Start of DATA SHOWN
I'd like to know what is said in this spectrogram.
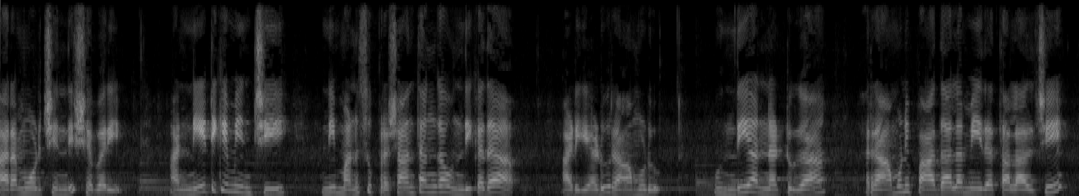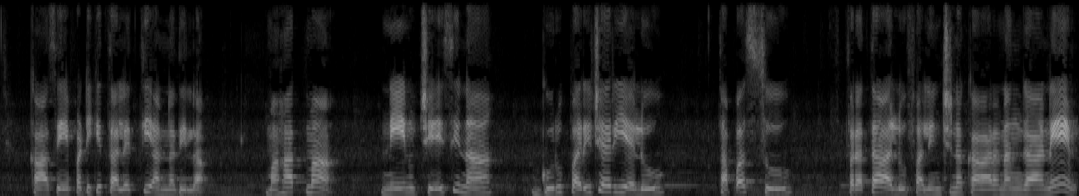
అరమోడ్చింది శబరి. అన్నిటికి మించి నీ మనసు ప్రశాంతంగా ఉంది కదా? అడిగాడు రాముడు. ఉంది అన్నట్టుగా రాముని పాదాల మీద తలాల్చి కాసేపటికి తలెత్తి అన్నదిలా. మహాత్మా నేను చేసిన గురు పరిచర్యలు తపస్సు వ్రతాలు ఫలించిన కారణంగానే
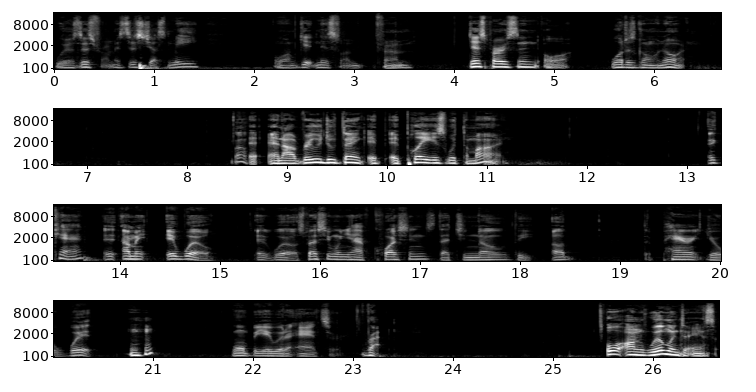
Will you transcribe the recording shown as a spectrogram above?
where's this from? Is this just me, or I'm getting this from from this person, or what is going on? A- And I really do think it, it plays with the mind. it can. It, I mean, it will. It will, especially when you have questions that you know the uh, the parent you're with won't be able to answer. Right. Or unwilling to answer.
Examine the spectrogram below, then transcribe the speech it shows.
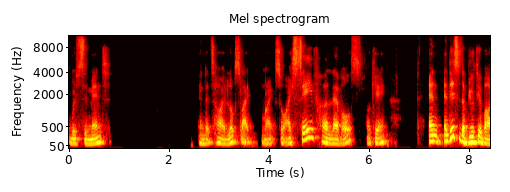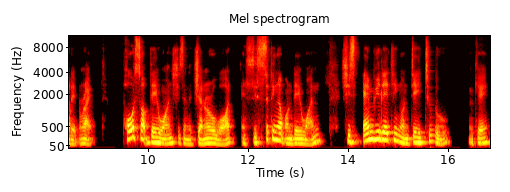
with cement. And that's how it looks like, right? So I save her levels, okay? And, and this is the beauty about it, right? Post-op day one, she's in the general ward and she's sitting up on day one. She's ambulating on day two, okay?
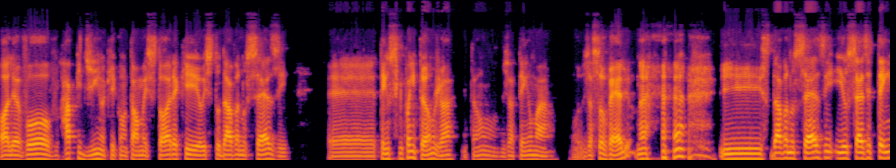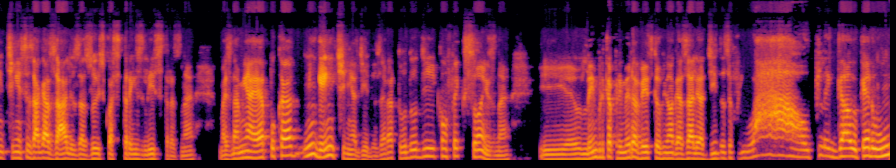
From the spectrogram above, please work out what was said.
Olha, vou rapidinho aqui contar uma história que eu estudava no SESI é, tenho 50 anos já, então já tenho uma. Já sou velho, né? e estudava no SESI, e o SESI tem, tinha esses agasalhos azuis com as três listras, né? Mas na minha época, ninguém tinha Adidas, era tudo de confecções, né? E eu lembro que a primeira vez que eu vi um agasalho Adidas, eu falei, uau, que legal, eu quero um,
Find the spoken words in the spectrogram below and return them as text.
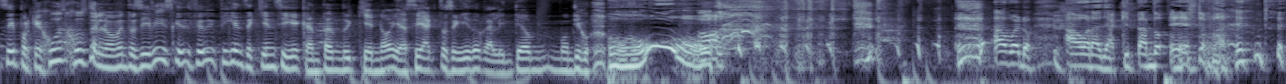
sí, porque jus- justo en el momento sí, fíjense, quién sigue cantando y quién no, y así acto seguido Galinteo Montijo. ¡Oh! Ah, bueno, ahora ya quitando este paréntesis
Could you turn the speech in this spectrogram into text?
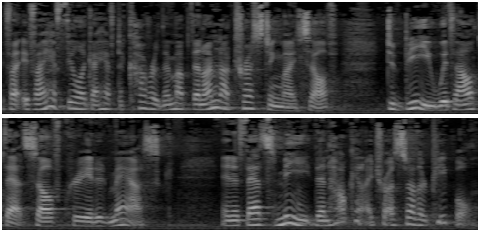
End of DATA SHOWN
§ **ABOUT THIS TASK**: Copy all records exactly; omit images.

§ **OUTPUT OF THE TASK**:
I'd like to know what is said in this spectrogram.
అరమోడ్చింది శబరి. అన్నిటికి మించి నీ మనసు ప్రశాంతంగా ఉంది కదా? అడిగాడు రాముడు. ఉంది అన్నట్టుగా రాముని పాదాల మీద తలాల్చి కాసేపటికి తలెత్తి అన్నదిలా. మహాత్మా నేను చేసిన గురు పరిచర్యలు తపస్సు వ్రతాలు ఫలించిన కారణంగానే
Will you transcribe the recording shown as a spectrogram above?
where's this from? Is this just me, or I'm getting this from from this person, or what is going on? A- And I really do think it, it plays with the mind. it can. It, I mean, it will. It will, especially when you have questions that you know the uh, the parent you're with won't be able to answer. Right. Or unwilling to answer.
Examine the spectrogram below, then transcribe the speech it shows.
with cement. And that's how it looks like, right? So I save her levels, okay? And, and this is the beauty about it, right? Post-op day one, she's in the general ward and she's sitting up on day one. She's ambulating on day two, okay?
From the spectrogram above, please work out what was said.
Olha, vou rapidinho aqui contar uma história que eu estudava no SESI é, tenho 50 anos já, então já tenho uma. Já sou velho, né? e estudava no SESI, e o SESI tem, tinha esses agasalhos azuis com as três listras, né? Mas na minha época, ninguém tinha Adidas, era tudo de confecções, né? E eu lembro que a primeira vez que eu vi um agasalho Adidas, eu falei, uau, que legal, eu quero um,
Find the spoken words in the spectrogram below and return them as text.
sí, porque jus- justo en el momento sí, fíjense, quién sigue cantando y quién no, y así acto seguido Galinteo Montijo. ¡Oh! Ah, bueno, ahora ya quitando este paréntesis
Could you turn the speech in this spectrogram into text?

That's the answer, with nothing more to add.